"Well," says the man in the wheelchair, his accent purely English. "I suppose that's what we'll find out."

The blonde girl shifts in her seat uncomfortably. "I can't believe he's just…gone."

The man drops his head. He has long brown hair, untidy, and it flops over his eyes. "I know, Raven. I know."

"Do you ever - "

"I dream about it every night, okay? Please stop."

Max lets his curiosity get the better of him and moves around to their table, pen and paper at the ready. "Good afternoon," he says cheerfully. "English, huh? We don't get many of them here."

The man stares at him as if he has just dropped out of the sky. The girl does too, for a moment, then recovers herself. "Yes. I mean. We're on holiday."

"Oh, well you couldn't have picked better weather for it," Max replies automatically. "Apparently it's only going to get warmer as well." He realises he's being very chatty, and wonders if that is why the man is staring at him so much. "Sorry, I don't get to talk English very much here."

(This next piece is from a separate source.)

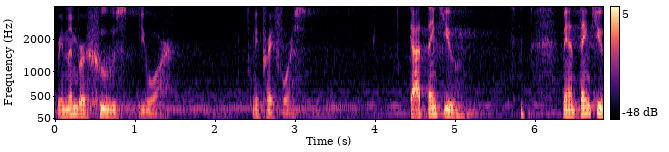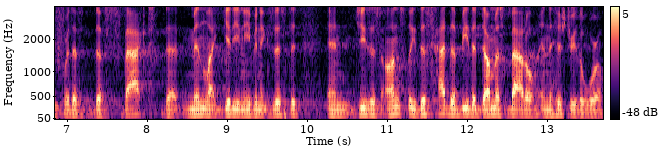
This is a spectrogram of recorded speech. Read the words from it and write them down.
Remember whose you are. Let me pray for us. God, thank you. Man, thank you for the, the fact that men like Gideon even existed. And Jesus, honestly, this had to be the dumbest battle in the history of the world.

The girl smiles, a small smile, like she's fond of him. "You're American?"

"German originally," Max replies, "But we moved to America when I was very young, so I consider myself more American than German. You're American too?"

The girl nods slowly. "I am. He's not." She gestures to the man, who gives Max a very faint smile but says nothing. "We live in New York state."

"Oh right." Max smiles. "I think I visited there once. I don't really remember."

The girl and the man swap a glance that Max can't understand. He forces himself to return to the task at hand. "Anyway," he says, "What can I get you? Drinks?"

"Uh," the girl says, distracted by something. "Just a lemonade please."

Max writes it down, looks to the man. The man looks up at him. He has very blue eyes that remind Max of the sea, or of a dream he can't quite remember. "Tea, please," says the man.

Max nods. "Coming right up, Charles," he says.

The girl gasps. The man sits back like Max has just slapped him. Max blinks. The name tumbled out of him unbidden, dropped out of nowhere. "Sorry," he apologises instinctively. "I'm not - " He catches the look on the man's face, drawn in a sudden shock. "Did I," he ventures. "Did I get that right? Are you called Charles?"

The man's eyes are bright blue and they grasp Max like nothing else has. "I - yes," he says. His voice is weak. "Yes, I am."

"Huh." Max huffs in amazement. "Well, that's a bit spooky. I guess we met in a past life or something!"

The girl lets out a sort of shuddering sigh. The man, however, smiles, almost sadly. "I suppose so," he says.

The girl and the man glance at each other again, as if communicating without words, and Max suddenly feels out of place. "Right," he says. "Lemonade and tea. Coming right up."

And he turns and walks away, although suddenly, he doesn't want to at all. The man and girl immediately start whispering together, but he can't hear what they're saying.

It's when he gets to the kitchen, where Julien the kitchen porter is cleaning cutlery, that the headache hits. He puts his pen and paper down on the side and rubs his forehead, wincing.

"Are you all right?" Julien asks him, in French.

"Yes." Max blinks the pain away. It only lasts a moment. The clatter of metal around him is oddly comforting. "It's odd. I think these headaches are getting worse."